“ We hired very little – just the tables and plates – the rest was borrowed or bought cheaply from charity shops where what we don’t need again can be donated”
The barn was cleared (mainly by Nicola's friend and bridesmaid Gemma) decorated with candles and branches festooned by fairy lights and Nicola’s origami roses.  
The kitchen was run by friends of the couple – including Hywel (who lives on the farm and is better known as a local dry-stone waller), Michael (a former Amnesty colleague who now lives in Todmorden) and fifteen year old Rachel (who helps on the farm sometimes and is a student at a local college), who between them marshaled all the contributions and served them with dash and charm.
The menu started with bread rolls (baked that morning by two of the wedding guests) served with butter churned by the bridegroom earlier in the week, Nicola’s mum’s vegetable terrine and stuffed mushrooms.
The main course comprised a vegetable gateau with layers of roast vegetables, crepes and shavings of parmesan prepared the previous day by the bridesmaids, Dave’s vegetable stew served with dumplings and my local beef meatballs on the side, with a fragrant Thai curry, rice and wedges roasted in the farm aga.

For dessert the bride and groom had made ice cream in several flavours (lavender, real mint and dark chocolate chips, basil and cinnamon and fig and mascarpone), chilled paschka and baked cheesecake.

The meal was served with 20 gallons of elderflower wine made at the farm by Hywel as a wedding gift to the couple.  The elderflowers were picked locally and a farm room was lined with demi-johns for several months as the wine fermented and matured.
Nicola designed the wedding cake and learned how roll chocolate roses.
The final creation was a three tier chocolate and ginger cake made by her mum which she covered in luxurious roses made from organic fairtrade Divine white chocolate.
After the meal further guests arrived for the speeches – where the best man Ian Singleton made his speech in a many part limerick.  
There was then dancing!
“It was amazing how it all came together.  We felt like we’d spent every evening and weekend on the wedding for months – and many of our friends had been dragged into it too – whether it was just a couple of drawers of freezer space or lending us a whole barn – but it was this involvement that paid off in the event.

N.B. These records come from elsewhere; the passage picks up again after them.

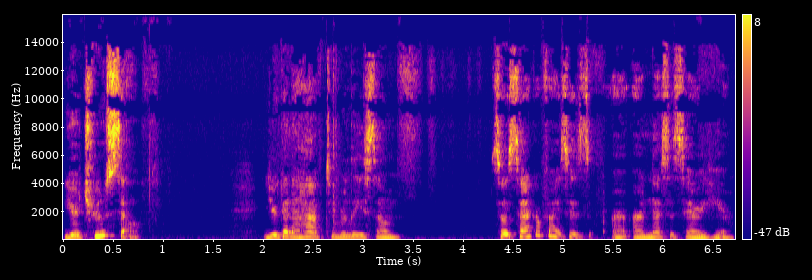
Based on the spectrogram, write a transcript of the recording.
your true self, you're going to have to release them. So sacrifices are, are necessary here.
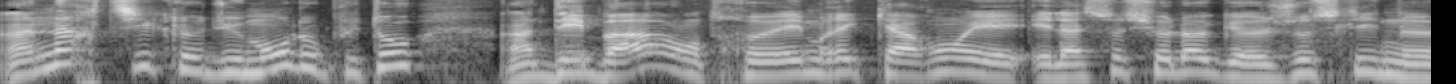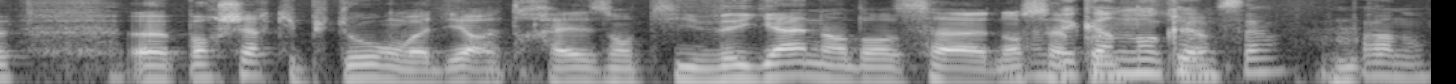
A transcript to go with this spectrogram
un article du Monde, ou plutôt un débat entre Émeric Caron et, et la sociologue Jocelyne euh, Porcher, qui est plutôt, on va dire, très anti-vegan hein, dans sa dans sa Avec un nom comme ça Pardon.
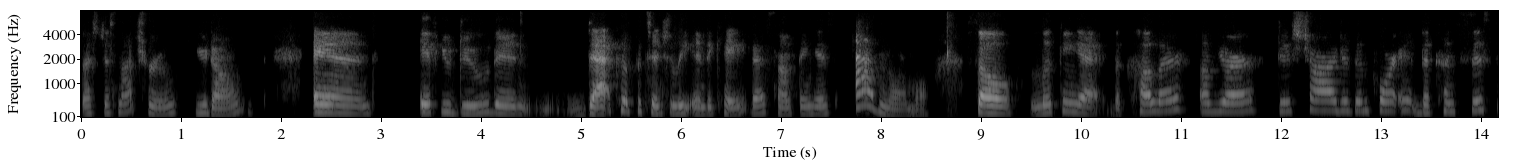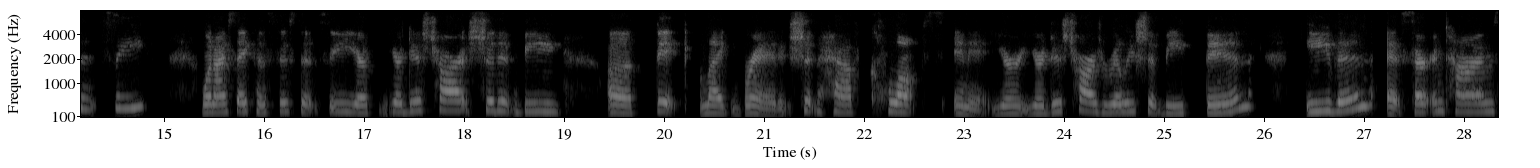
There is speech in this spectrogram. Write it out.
that's just not true. You don't. And if you do, then that could potentially indicate that something is abnormal. So, looking at the color of your discharge is important. The consistency, when I say consistency, your, your discharge shouldn't be uh, thick like bread. It shouldn't have clumps in it. Your, your discharge really should be thin even at certain times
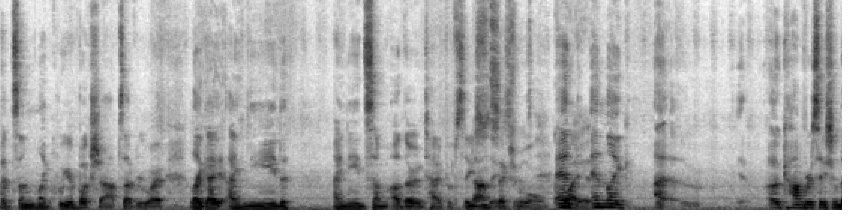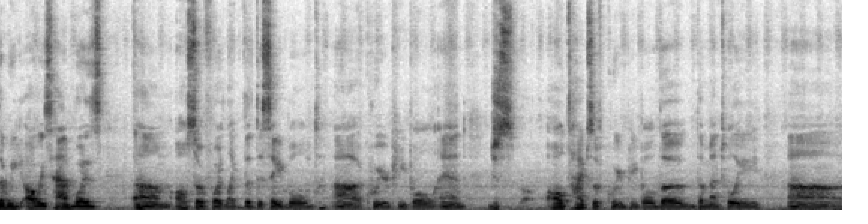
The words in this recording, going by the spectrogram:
put some like queer bookshops everywhere. Like I I need I need some other type of safe non-sexual, and quiet. and like uh, a conversation that we always had was um, also for like the disabled uh, queer people and just all types of queer people the the mentally uh,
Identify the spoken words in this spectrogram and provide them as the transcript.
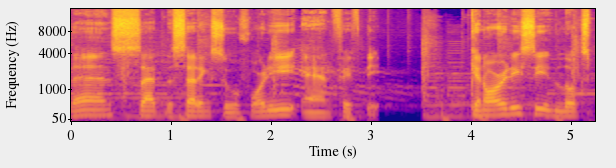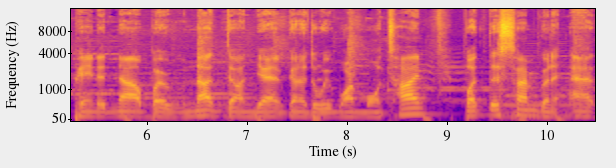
then set the settings to 40 and 50. You can already see it looks painted now but we're not done yet. I'm gonna do it one more time but this time I'm gonna add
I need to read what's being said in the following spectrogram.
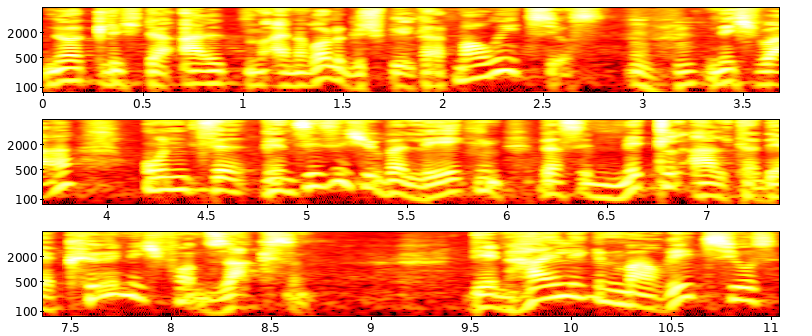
nördlich der Alpen eine Rolle gespielt hat, Mauritius, mhm. nicht wahr? Und äh, wenn Sie sich überlegen, dass im Mittelalter der König von Sachsen den heiligen Mauritius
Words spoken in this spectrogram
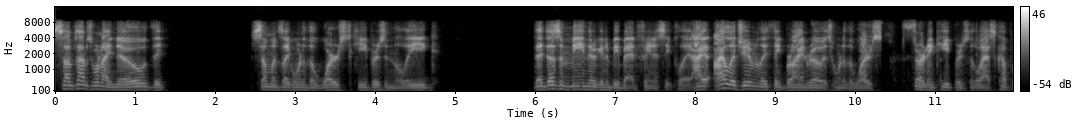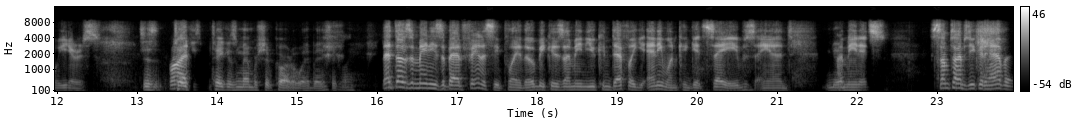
sometimes when I know that someone's like one of the worst keepers in the league, that doesn't mean they're going to be bad fantasy play. I, I legitimately think Brian Rowe is one of the worst starting keepers of the last couple years. Just But- take his, take his membership card away, basically. That doesn't mean he's a bad fantasy play though, because I mean you can definitely anyone can get saves, and I mean it's sometimes you could have a,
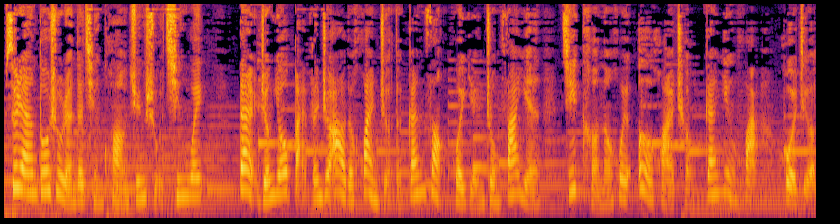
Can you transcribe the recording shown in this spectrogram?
虽然多数人的情况均属轻微，但仍有百分之二的患者的肝脏会严重发炎，即可能会恶化成肝硬化或者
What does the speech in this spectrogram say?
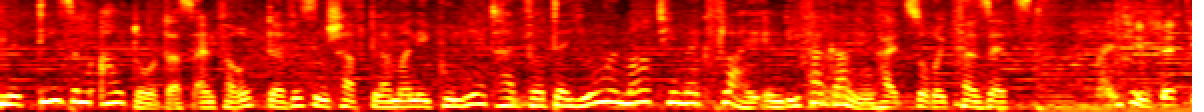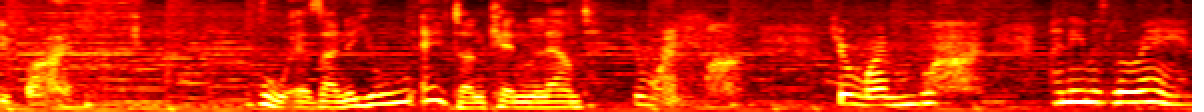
Mit diesem Auto, das ein verrückter Wissenschaftler manipuliert hat, wird der junge Marty McFly in die Vergangenheit zurückversetzt. 1955. Wo er seine jungen Eltern kennenlernt. You're my mom. You're my mom. My name is Lorraine.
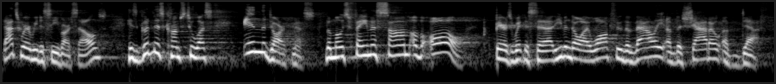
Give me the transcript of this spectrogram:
That's where we deceive ourselves. His goodness comes to us in the darkness. The most famous psalm of all bears witness to that. Even though I walk through the valley of the shadow of death,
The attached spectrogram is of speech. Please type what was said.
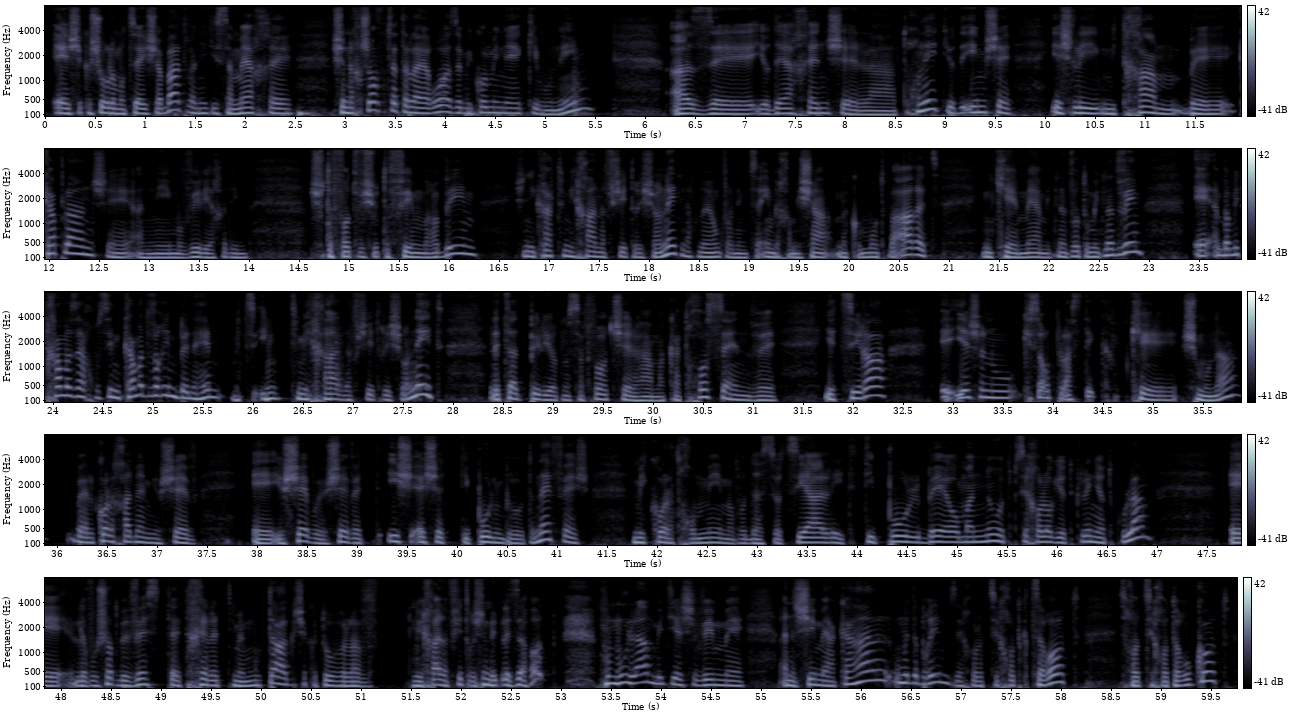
אה, שקשור למוצאי שבת, ואני הייתי שמח אה, שנחשוב קצת על האירוע הזה מכל מיני כיוונים. אז יודע חן של התוכנית, יודעים שיש לי מתחם בקפלן, שאני מוביל יחד עם שותפות ושותפים רבים, שנקרא תמיכה נפשית ראשונית. אנחנו היום כבר נמצאים בחמישה מקומות בארץ, עם כ-100 מתנדבות ומתנדבים. Uh, במתחם הזה אנחנו עושים כמה דברים, ביניהם מציעים תמיכה נפשית ראשונית, לצד פעילויות נוספות של העמקת חוסן ויצירה. Uh, יש לנו כיסאות פלסטיק, כשמונה, ועל כל אחד מהם יושב, אה, יושב או יושבת איש אשת טיפול מבריאות הנפש, מכל התחומים, עבודה סוציאלית, טיפול באומנות, פסיכולוגיות קליניות, כולם, אה, לבושות בווסט תכלת ממותג שכתוב עליו תמיכה נפשית ראשונית לזהות, ומולם מתיישבים אה, אנשים מהקהל ומדברים, זה יכול להיות שיחות קצרות, זה יכול להיות שיחות ארוכות.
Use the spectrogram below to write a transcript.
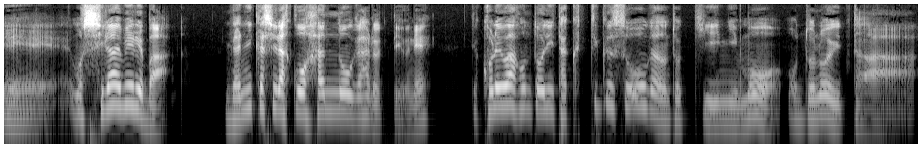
えー、もう調べれば何かしらこう反応があるっていうね。これは本当にタクティクスオーガの時にも驚いた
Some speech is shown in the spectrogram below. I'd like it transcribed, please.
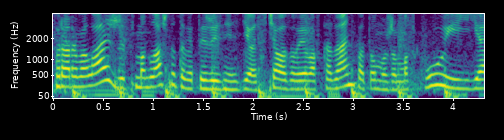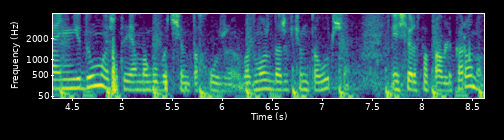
прорвалась же, смогла что-то в этой жизни сделать. Сначала завоевав Казань, потом уже Москву. И я не думаю, что я могу быть чем-то хуже. Возможно, даже в чем-то лучше. Еще раз поправлю корону.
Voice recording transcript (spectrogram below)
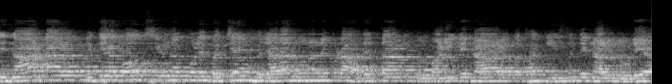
ਤੇ ਨਾਲ ਨਾਲ ਵਿਦਿਆ ਬਹੁਤ ਸੀ ਉਹਨਾਂ ਕੋਲੇ ਬੱਚਿਆਂ ਨੂੰ ਹਜ਼ਾਰਾਂ ਨੂੰ ਉਹਨਾਂ ਨੇ ਪੜ੍ਹਾ ਦਿੱਤਾ, ਗੁਰਬਾਣੀ ਦੇ ਨਾਲ, ਕਥਾ ਕੀਰਤਨ ਦੇ ਨਾਲ ਜੋੜਿਆ।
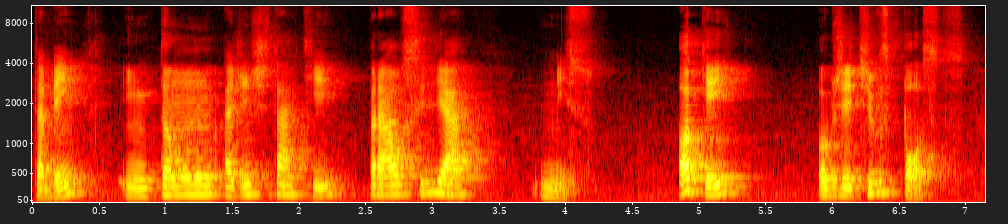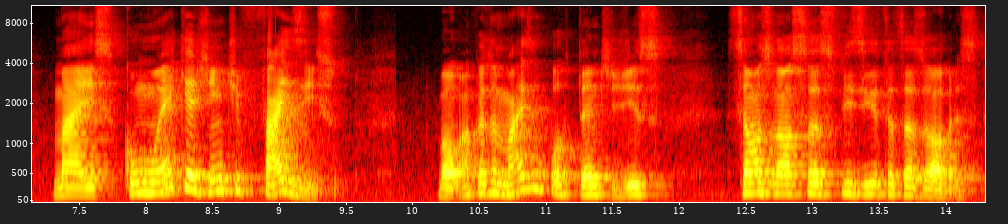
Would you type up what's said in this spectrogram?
tá bem? Então a gente está aqui para auxiliar nisso. Ok, objetivos postos, mas como é que a gente faz isso? Bom, a coisa mais importante disso são as nossas visitas às obras.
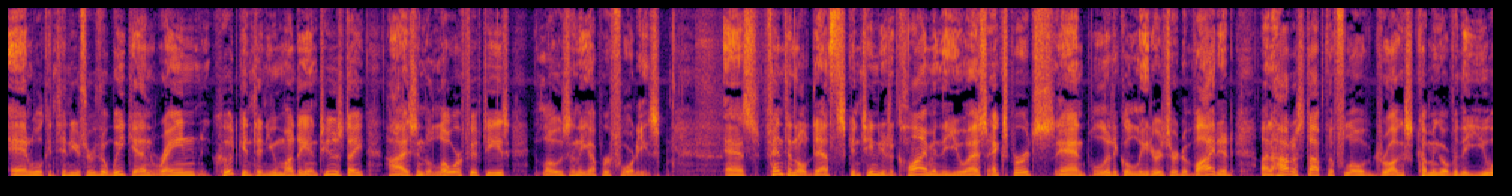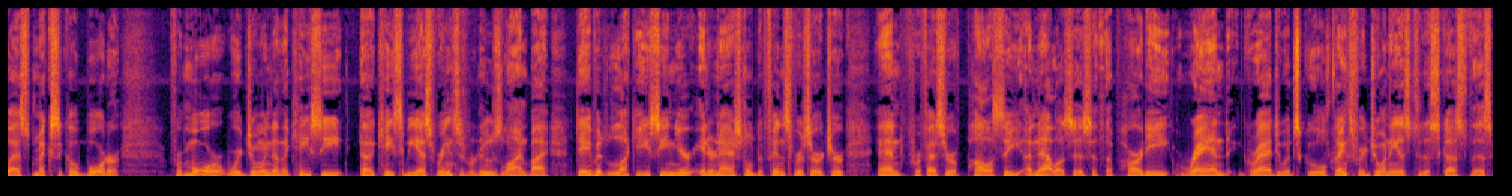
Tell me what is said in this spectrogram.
and will continue through the weekend. Rain could continue Monday and Tuesday. Highs in the lower 50s, lows in the upper 40s. As fentanyl deaths continue to climb in the U.S., experts and political leaders are divided on how to stop the flow of drugs coming over the U.S. Mexico border. For more, we're joined on the KC, uh, KCBS Ring Central Newsline by David Luckey, Senior International Defense Researcher and Professor of Policy Analysis at the Pardee Rand Graduate School. Thanks for joining us to discuss this.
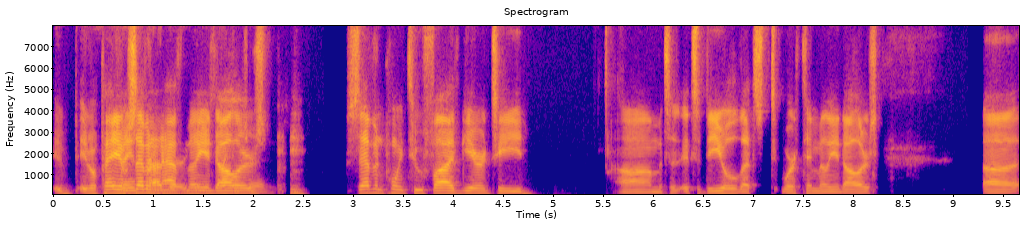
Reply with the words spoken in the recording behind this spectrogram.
it, will pay him seven and a half million dollars, seven point two five guaranteed. Um, it's a it's a deal that's worth ten million dollars. Uh,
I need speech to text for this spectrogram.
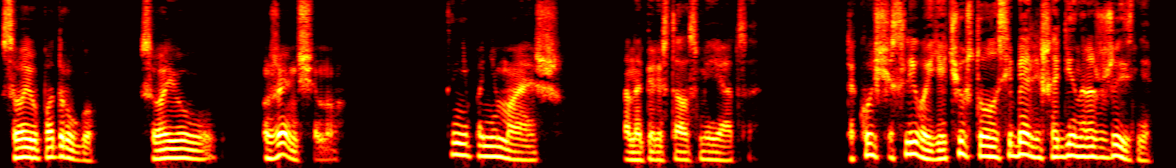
Свою подругу, свою женщину. Ты не понимаешь. Она перестала смеяться. Такой счастливой я чувствовала себя лишь один раз в жизни,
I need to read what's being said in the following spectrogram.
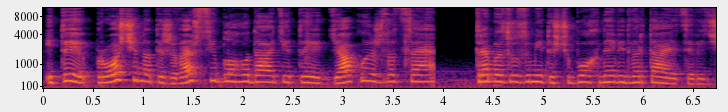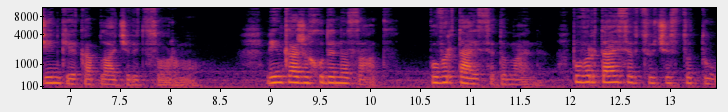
І ти прощена, ти живеш в цій благодаті, ти дякуєш за це. Треба зрозуміти, що Бог не відвертається від жінки, яка плаче від сорому. Він каже: ходи назад, повертайся до мене, повертайся в цю чистоту.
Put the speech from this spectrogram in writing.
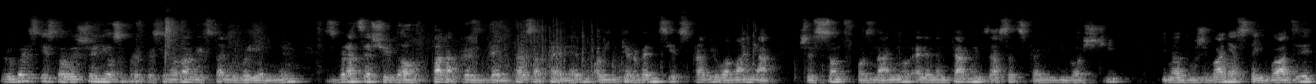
Lubelskie Stowarzyszenie Osób Represjonowanych w stanie wojennym zwraca się do pana prezydenta z apelem o interwencję w sprawie łamania przez sąd w Poznaniu elementarnych zasad sprawiedliwości i nadużywania z tej władzy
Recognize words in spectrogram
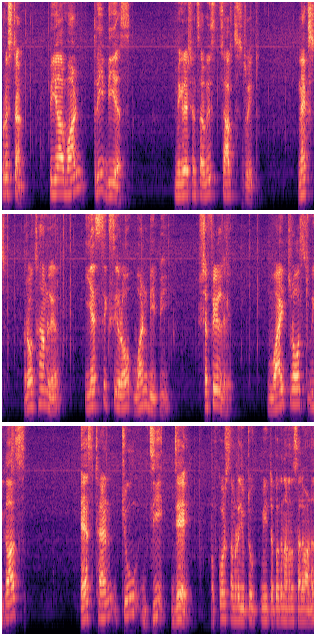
Preston P R one three B S immigration service church street next റോത്ത്ഹാമിൽ S six zero one B P ഷെഫീൽഡിൽ white rose Vikas S ten two G J of course നമ്മുടെ യൂട്യൂബ് മീറ്റപ്പ് ഒക്കെ നടന്ന സ്ഥലമാണ്.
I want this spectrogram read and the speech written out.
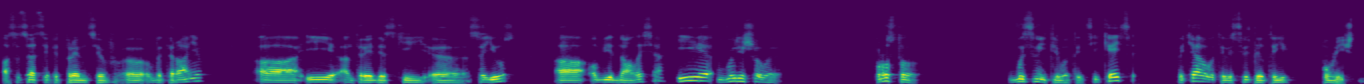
Асоціація підприємців е, ветеранів і Антирейдерський е, союз об'єдналися і вирішили просто висвітлювати ці кейси, витягувати, висвітлювати їх публічно.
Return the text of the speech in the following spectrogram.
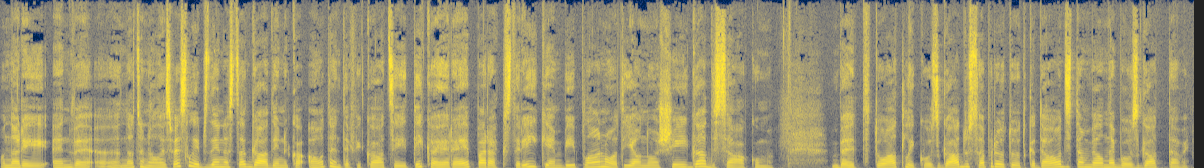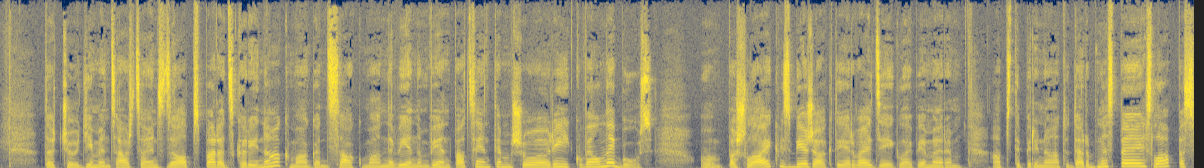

On the day everything just converged, people delivering things they’d made – plates of canapés, bread, flowers.
It was that feeling: of festival, of warmth, of people joining together and a lot of small things making something amazing that really stays with you.
It’s very much how we hope our life together will be.”

 Photography by Steve Morgan